Then he said, "He wants to be in Cabinet until he dies, so he can have a State funeral".
Or maybe he said, "If he wants remain in Cabinet, that's his funeral".
Or maybe just, "Can you please get my Parkinson's tablets for me, they're in the medicine cabinet".
I continued rambling about the elections as I sorted through my father's mail, while he tried to tell me the story of his encounter with Lee Kuan Yew for the hundredth time -- something about him being a clerk at a bus company in the 1950s, and how a young Harry Lee stormed into his office, introduced himself as the lawyer representing the unions, and how the bus company boss had said to my father, "Junior Mr Lee, please assist Senior Mr Lee with the books".

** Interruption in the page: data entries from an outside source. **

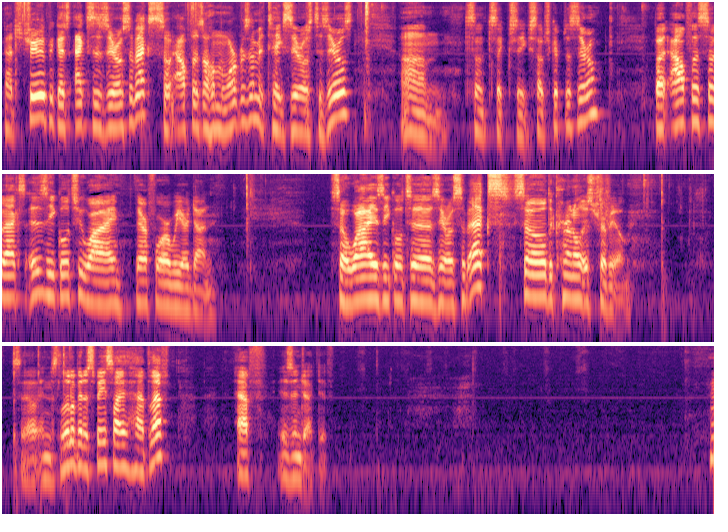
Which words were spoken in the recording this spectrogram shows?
that's true because x is 0 sub x, so alpha is a homomorphism. It takes zeros to zeros. Um, so it's like subscript is 0. But alpha sub x is equal to y, therefore we are done. So y is equal to 0 sub x, so the kernel is trivial. So in this little bit of space I have left, f is injective.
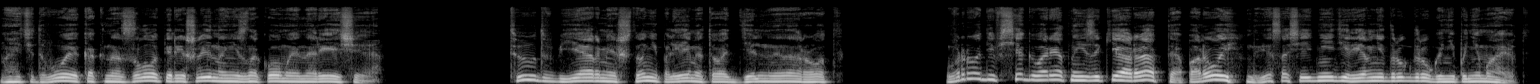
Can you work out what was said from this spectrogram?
но эти двое, как назло, перешли на незнакомое наречие. Тут в Бьярме что не племя, то отдельный народ. Вроде все говорят на языке аратты, а порой две соседние деревни друг друга не понимают.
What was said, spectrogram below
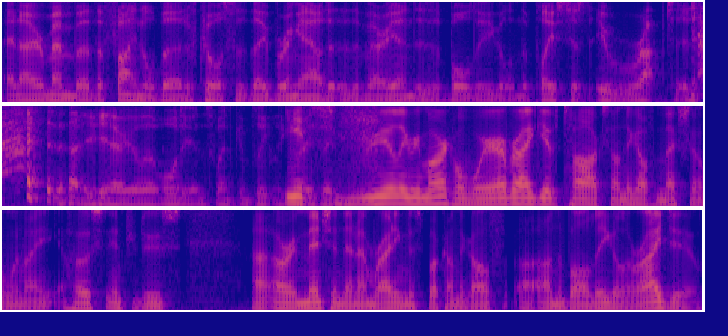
And I remember the final bird, of course, that they bring out at the very end is a bald eagle, and the place just erupted. yeah, the audience went completely crazy. It's really remarkable. Wherever I give talks on the Gulf of Mexico, when my hosts introduce uh, or mention that I'm writing this book on the Gulf uh, on the bald eagle, or I do,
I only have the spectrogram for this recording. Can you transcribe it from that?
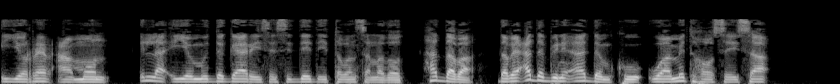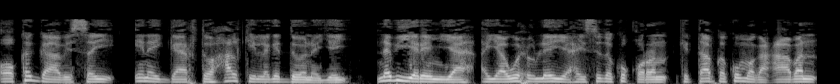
iyo reer caamoon ilaa iyo muddo gaaraysa siddeed iyo toban sannadood. Haddaba dabeecadda bini'aadamku waa mid hoosaysa oo ka gaabisay inay gaarto halkii laga doonayey nebi yeremiyah ayaa wuxuu leeyahay sida ku qoran kitaabka ku magacaaban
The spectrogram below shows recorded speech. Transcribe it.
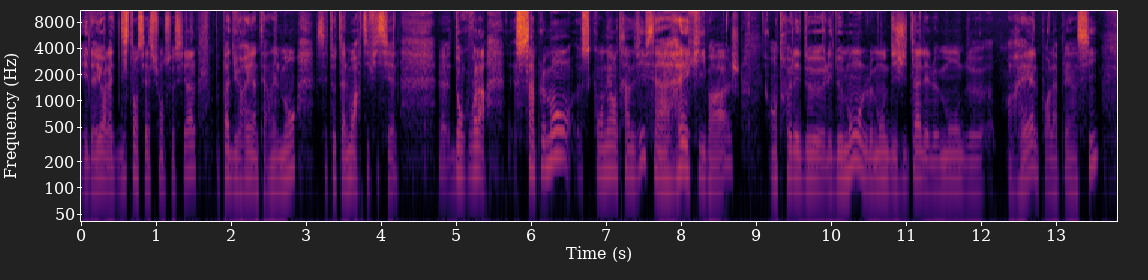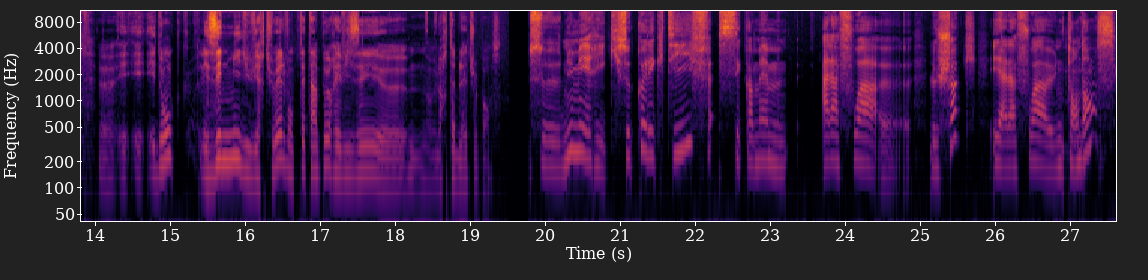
Et d'ailleurs, la distanciation sociale ne peut pas durer internellement, c'est totalement artificiel. donc voilà, simplement, ce qu'on est en train de vivre, c'est un rééquilibrage entre les deux, mondes, le monde digital et le monde euh, réel, pour l'appeler ainsi. Euh, et, donc, les ennemis du virtuel vont peut-être un peu réviser euh, leur tablette, je pense. Ce numérique, ce collectif, c'est quand même à la fois le choc et à la fois une tendance.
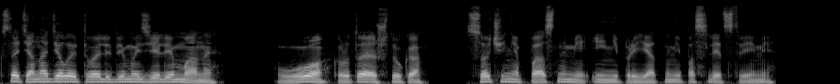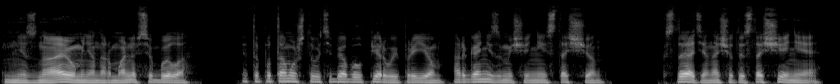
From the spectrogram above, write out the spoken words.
Кстати, она делает твое любимое зелье маны. О, крутая штука. С очень опасными и неприятными последствиями. Не знаю, у меня нормально все было. Это потому, что у тебя был первый прием, организм еще не истощен. Кстати, насчет истощения.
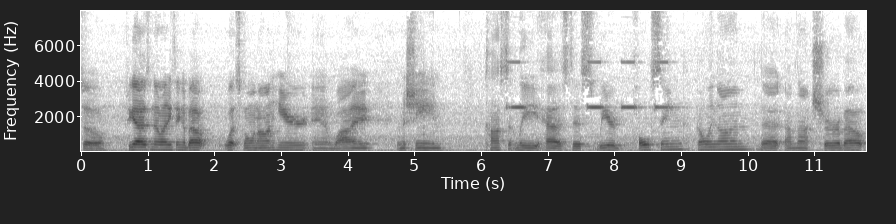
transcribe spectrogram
So if you guys know anything about what's going on here and why the machine constantly has this weird pulsing going on that I'm not sure about,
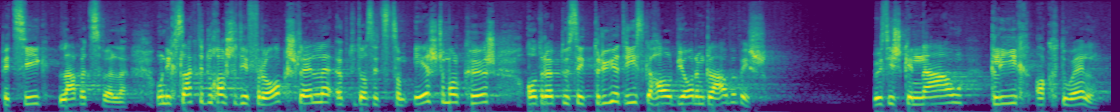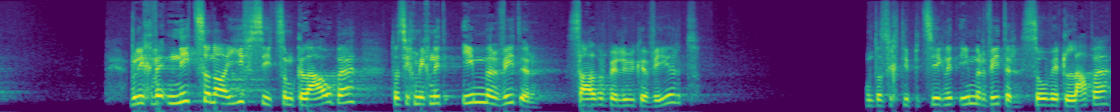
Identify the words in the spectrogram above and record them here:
Beziehung leben zu wollen. Und ich sage dir, du kannst dir die Frage stellen, ob du das jetzt zum ersten Mal hörst oder ob du seit 33,5 Jahren im Glauben bist. Weil es ist genau gleich aktuell. Weil ich will nicht so naiv sein zum Glauben, dass ich mich nicht immer wieder selber belügen werde und dass ich die Beziehung nicht immer wieder so wird leben,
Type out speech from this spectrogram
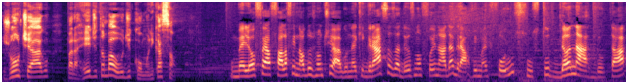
João Tiago, para a Rede Tambaú de Comunicação. O melhor foi a fala final do João Tiago, né? Que graças a Deus não foi nada grave, mas foi um susto danado, tá?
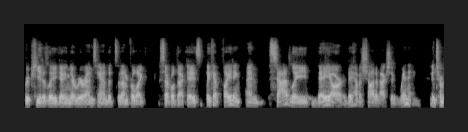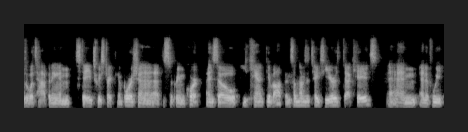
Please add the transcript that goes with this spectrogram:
repeatedly getting their rear ends handed to them for like several decades. They kept fighting, and sadly, they are they have a shot of actually winning in terms of what's happening in states restricting abortion and at the Supreme Court. And so you can't give up. And sometimes it takes years, decades. And and if we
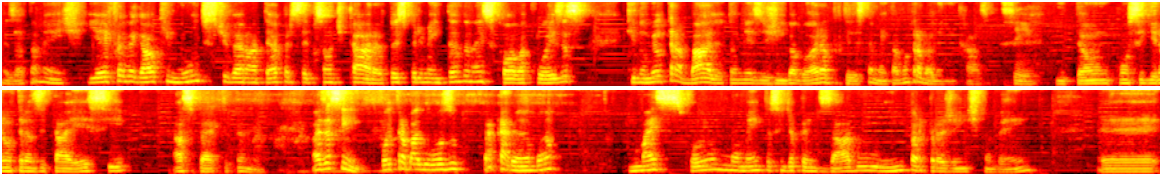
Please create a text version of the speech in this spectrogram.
exatamente. E aí foi legal que muitos tiveram até a percepção de, cara, eu estou experimentando na escola coisas que no meu trabalho estão me exigindo agora, porque eles também estavam trabalhando em casa. Sim. Então conseguiram transitar esse aspecto também. Mas assim, foi trabalhoso pra caramba, mas foi um momento assim de aprendizado ímpar para a gente também. É,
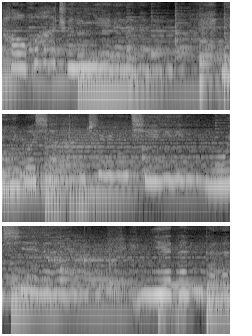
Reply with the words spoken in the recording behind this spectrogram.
桃花正艳，你我相知情无限。云也淡淡，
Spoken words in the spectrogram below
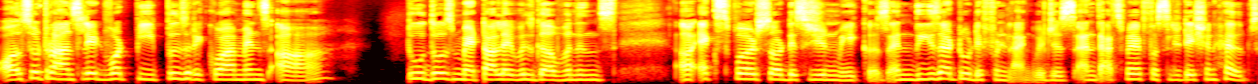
Also translate what people's requirements are to those meta level governance uh, experts or decision makers. And these are two different languages, and that's where facilitation helps.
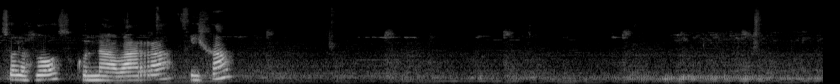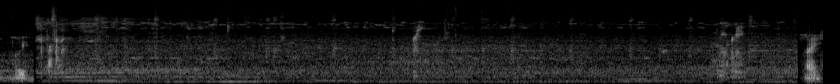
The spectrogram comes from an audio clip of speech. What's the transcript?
son los dos con una barra fija. Ahí.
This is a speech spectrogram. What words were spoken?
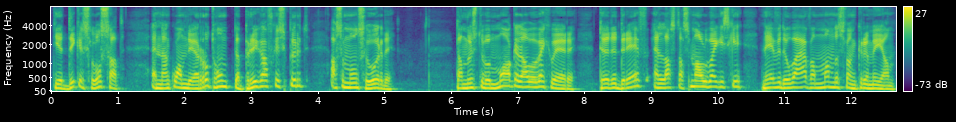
die het dikke los had. En dan kwam die rothond de brug afgespuurd als ze ons hoorde. Dan moesten we maken dat we weg waren. De drijf en last dat smal weggesche neven de waar van Mandes van Krummejan.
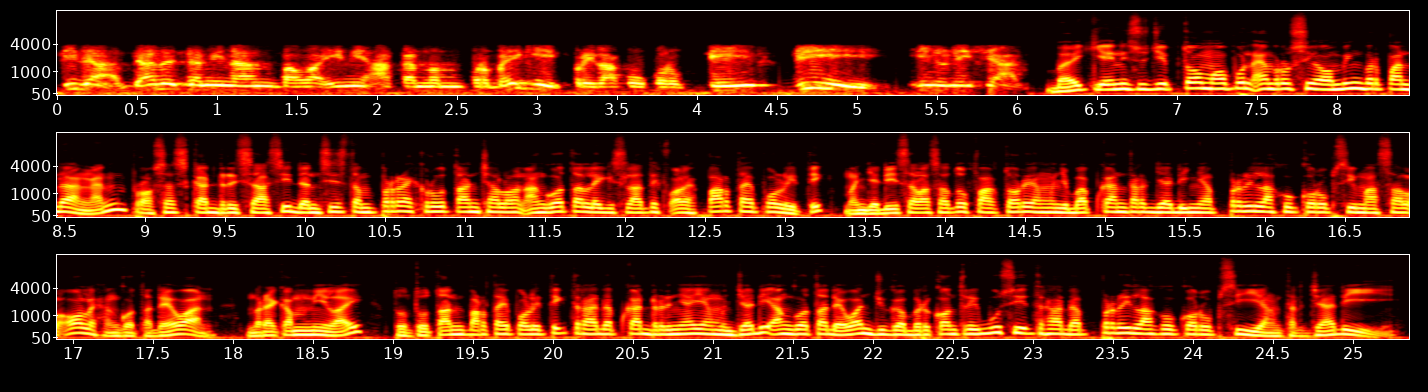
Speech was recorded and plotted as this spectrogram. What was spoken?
tidak ada jaminan bahwa ini akan memperbaiki perilaku koruptif di Indonesia. Baik Yeni Sucipto maupun Emru Sihombing berpandangan proses kaderisasi dan sistem perekrutan calon anggota legislatif oleh partai politik menjadi salah satu faktor yang menyebabkan terjadinya perilaku korupsi massal oleh anggota dewan. Mereka menilai tuntutan partai politik terhadap kadernya yang menjadi anggota dewan juga berkontribusi terhadap perilaku korupsi yang terjadi.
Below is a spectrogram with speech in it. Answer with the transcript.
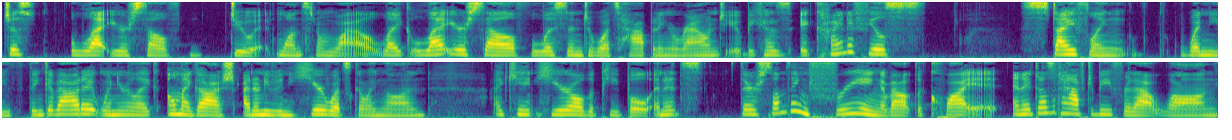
just let yourself do it once in a while. Like, let yourself listen to what's happening around you because it kind of feels stifling when you think about it, when you're like, oh my gosh, I don't even hear what's going on. I can't hear all the people. And it's, there's something freeing about the quiet. And it doesn't have to be for that long.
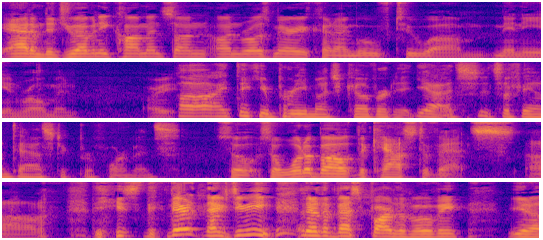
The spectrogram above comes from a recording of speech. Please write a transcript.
Adam, did you have any comments on on Rosemary, or can I move to um, Minnie and Roman? All right. Uh, I think you pretty much covered it. Yeah, it's it's a fantastic performance. So, so what about the Castevets? Um, these they're, they're to me they're the best part of the movie. You know,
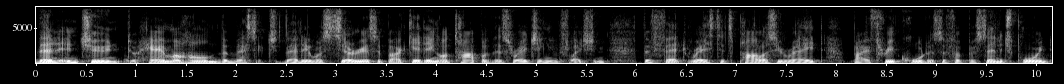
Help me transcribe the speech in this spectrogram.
Then in June, to hammer home the message that it was serious about getting on top of this raging inflation, the Fed raised its policy rate by three quarters of a percentage point,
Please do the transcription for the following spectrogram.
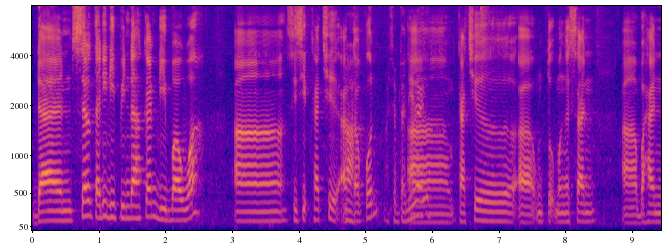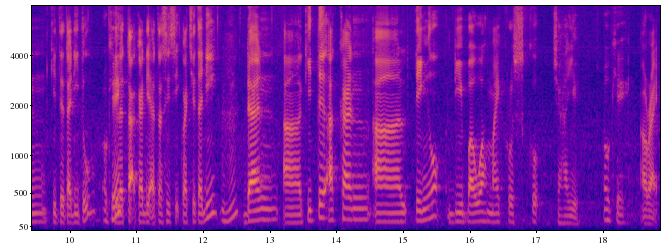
dan sel tadi dipindahkan di bawah uh, sisip kaca ah, ataupun macam tadi lah uh, kaca uh, untuk mengesan uh, bahan kita tadi tu okay. diletakkan di atas sisip kaca tadi uh-huh. dan uh, kita akan uh, tengok di bawah mikroskop cahaya. Okey. Alright.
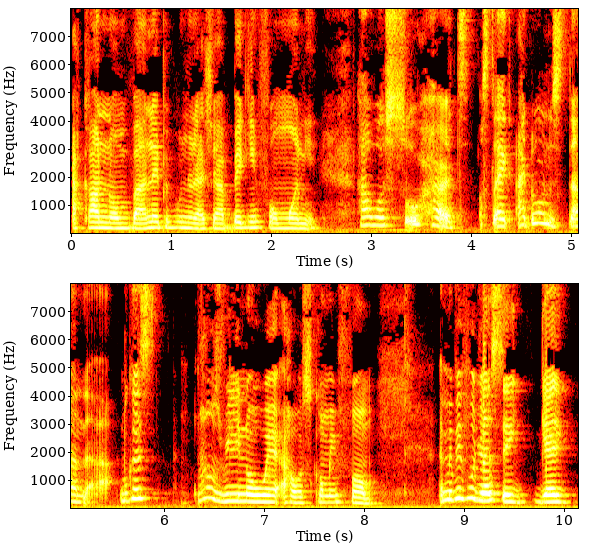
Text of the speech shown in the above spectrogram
account number and let people know that you are begging for money i was so hurt i was like i don't understand because I was really know where I was coming from. I mean, people just say, get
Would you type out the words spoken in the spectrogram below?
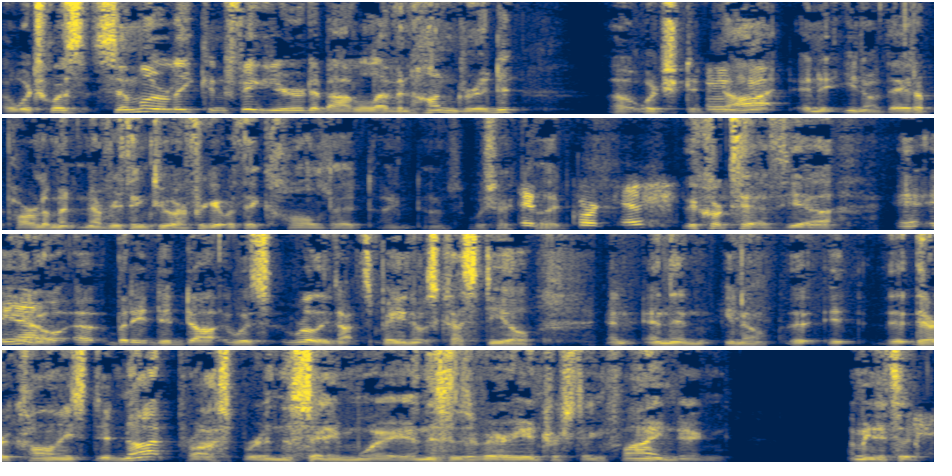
uh, which was similarly configured about 1100 uh, which did mm-hmm. not, and it, you know they had a parliament and everything too. I forget what they called it. I, I wish I could. The Cortes. The Cortes, yeah, and, and, yeah. you know, uh, but it did not. It was really not Spain. It was Castile, and and then you know it, it, their colonies did not prosper in the same way, and this is a very interesting finding. I mean, it's a it's,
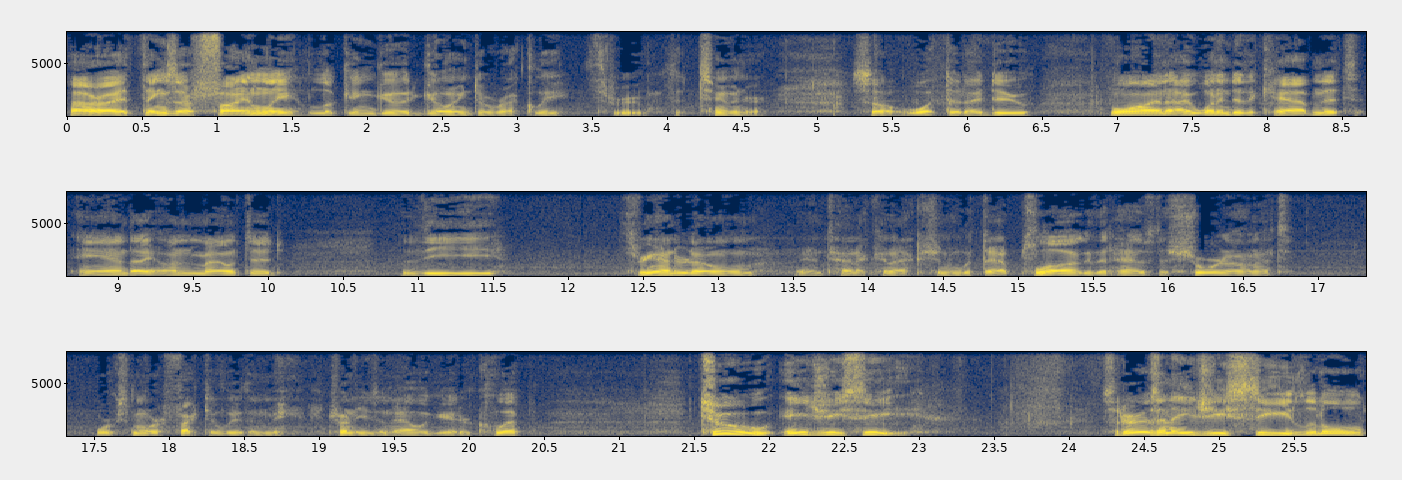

Then as he wheezed and snorted along, possibly ruminating on the conversation of the day, I found a credit card statement of his, showing a zero balance. So I said, "Pa, I'm gonna cancel this credit card account, ok? No point keeping it. We pay for all your things anyway, what for pay annual fee for nothing?"
My father mustered all the strength he could to control his head, his mouth, his voice, and he rebuked me for suggesting that. His wavering voice said, "Don't cancel. That one is the first credit card I ever had, you know?"
I calmed him down by saying we'd keep it. $40 or so a year in card fees isn't too much to keep something for old times' sake anyway. This seemed to cheer him up as he attempted to speak some more. He said something to the effect of not wanting to vote anyway because even putting a mark in a box on a piece of paper isn't that easy for someone with Parkinson's.